Kim Masters co-authored the captivating Hit & Run: How Jon Peters and Peter Guber Took Sony for a Ride in Hollywood with Nancy Griffin. On her own, Masters wrote the dull and unoriginal book The Keys to the Kingdom: How Michael Eisner Lost His Grip.

A former reporter for the Washington Post, Masters has written for Time and Vanity Fair. She lives in Los Angeles with her husband and daughter.

Masters also used to write for inside.com. She's better suited for magazine writing than daily reporting.

Kim takes no prisoners. She doesn't play around. She doesn't put up with baloney.


I laid down my $3.25 to buy the March issue of Esquire magazine to read Kim Masters article on private eye Anthony Pellicano, alleged to have been behind the intimidation of Los Angeles Times reporter Anita Busch. Despite weeks of work, Kim doesn't advance the story. There's nothing new here except that Pellicano called her back because he thinks he's her friend.

Kim writes that Pellicano's Hollywood career appears over. And that action star Steven Seagal and Pellicano don't like each other. According to the informant who fingered Alexander Proctor as the one who vandalized Busch's car, Pellicano was working on behalf of Steven Seagal.


Nikki Finke writes in the LA Weekly: "Time top editor Walter Isaacson once complained that, immediately after hiring Kim Masters just because of her take-no-prisoners style, she had the gumption to phone him at home and rant about her company computer not working. Masters tells the Weekly: ďI do remember making a fuss about it, but I donít remember that. [Vanity Fairís] Graydon Carter once said to me I was one of the lowest-maintenance reporters on his masthead.Ē)"

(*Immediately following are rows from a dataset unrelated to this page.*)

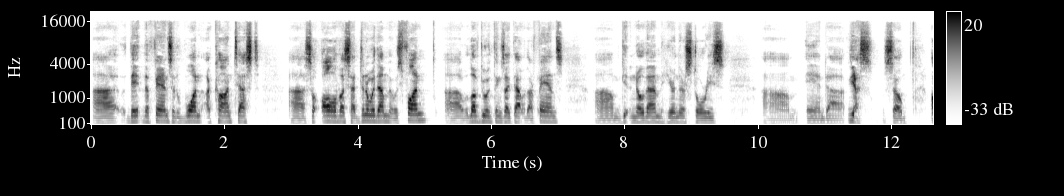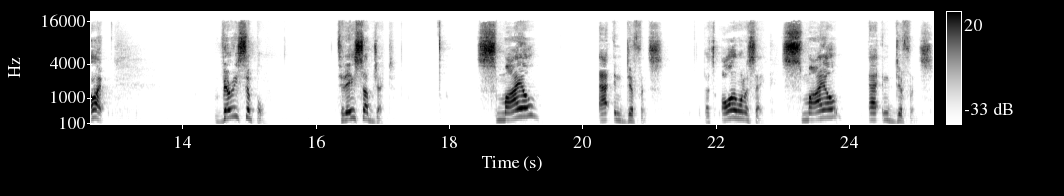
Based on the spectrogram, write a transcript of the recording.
Uh, they, the fans had won a contest. Uh, so all of us had dinner with them. It was fun. Uh, we love doing things like that with our fans, um, getting to know them, hearing their stories. Um, and uh, yes, so, all right. Very simple. Today's subject smile at indifference. That's all I want to say. Smile at indifference.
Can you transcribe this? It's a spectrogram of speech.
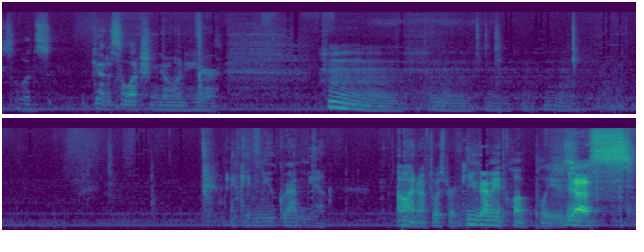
So let's get a selection going here. Hmm. And can you grab me a? Oh, I don't have to whisper. Can you grab me a club, please? Yes.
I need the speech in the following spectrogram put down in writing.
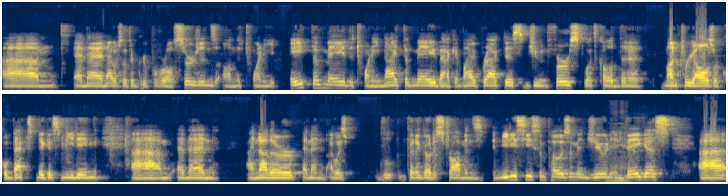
Um, and then I was with a group of oral surgeons on the 28th of May, the 29th of May, back at my practice, June 1st, what's called the Montreal's or Quebec's biggest meeting. Um, and then another, and then I was going to go to Straumann's immediacy symposium in June in Man. Vegas. Uh,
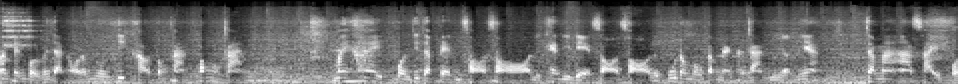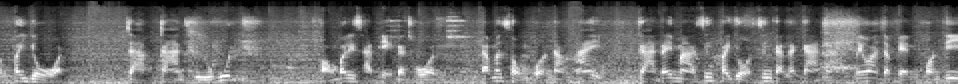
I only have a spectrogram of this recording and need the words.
มันเป็นบทบัญญัติของรัฐธรรมนูญที่เขาต้องการป้องกัน ไม่ให้คนที่จะเป็นสสหรือแคนดิเดตสสหรือผู้ดำรงตำแหน่งทางการเมืองเนี่ยจะมาอาศัยผลประโยชน์จากการถือหุ้นของบริษัทเอกชน แล้วมันส่งผลทำให้การได้มาซึ่งประโยชน์ซึ่งกันและกันนะไม่ว่าจะเป็นคนที่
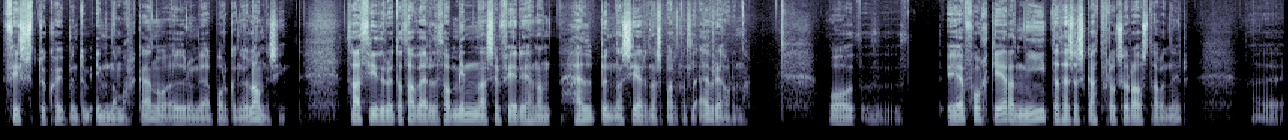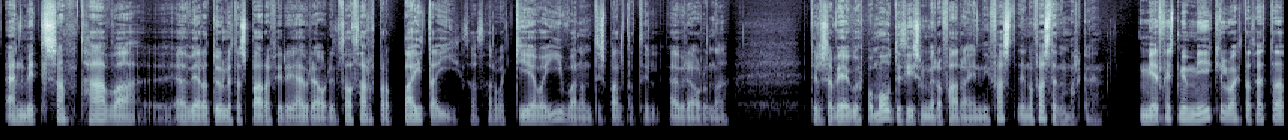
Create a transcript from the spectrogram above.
fyrstu kaupundum inn á markaðin og öðrum við að borga nú láni sín. Það þýður auðvitað að það verður þá minna sem fyrir hennan hefbundna sérinarspartna til efri árana og ef fólki er að nýta þessar skattfrálsur ástafanir en vil samt hafa eða vera döglegt að spara fyrir efri árin þá þarf bara að bæta í, þá þarf að gefa ívarandi spartna til efri árana til þess að vega upp á móti því sem er að fara inn, fast, inn á fasteinnamarkaðin mér finnst mjög mikilvægt að þetta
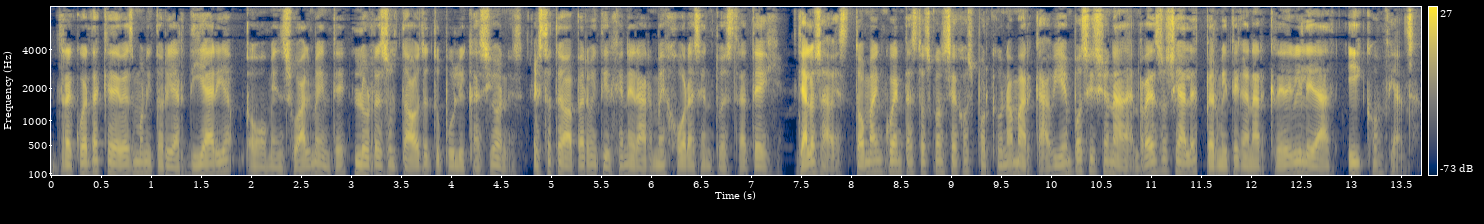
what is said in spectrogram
Recuerda que debes monitorear diaria o mensualmente los resultados de tus publicaciones. Esto te va a permitir generar mejoras en tu estrategia. Ya lo sabes, toma en cuenta estos consejos porque una marca bien posicionada en redes sociales permite ganar credibilidad y confianza.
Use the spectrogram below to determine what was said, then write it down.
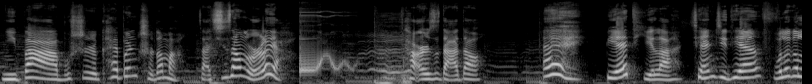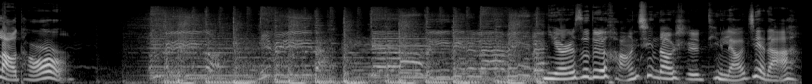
你爸不是开奔驰的吗？咋骑三轮了呀？”他儿子答道：“哎，别提了，前几天扶了个老头儿。”你儿子对行情倒是挺了解的啊。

From Defamer 9/2/04: We hear a rumor that Hollywood reporter Kim Masters is out at Esquire after they failed to renew her contract. Says a source, "From what I hear, Esquire felt 1) she couldn't write and 2) wasn't generating any buzz with what she did write. Also, she kept complaining to them about everything, and they just got sick of her." Another source offers a capsule review of Masters: "Good reporter, bad writer, unpleasant person." L.A. Press Club members, start firing out those resumes! You might want to play up your cheery disposition if you're going to apply for the job.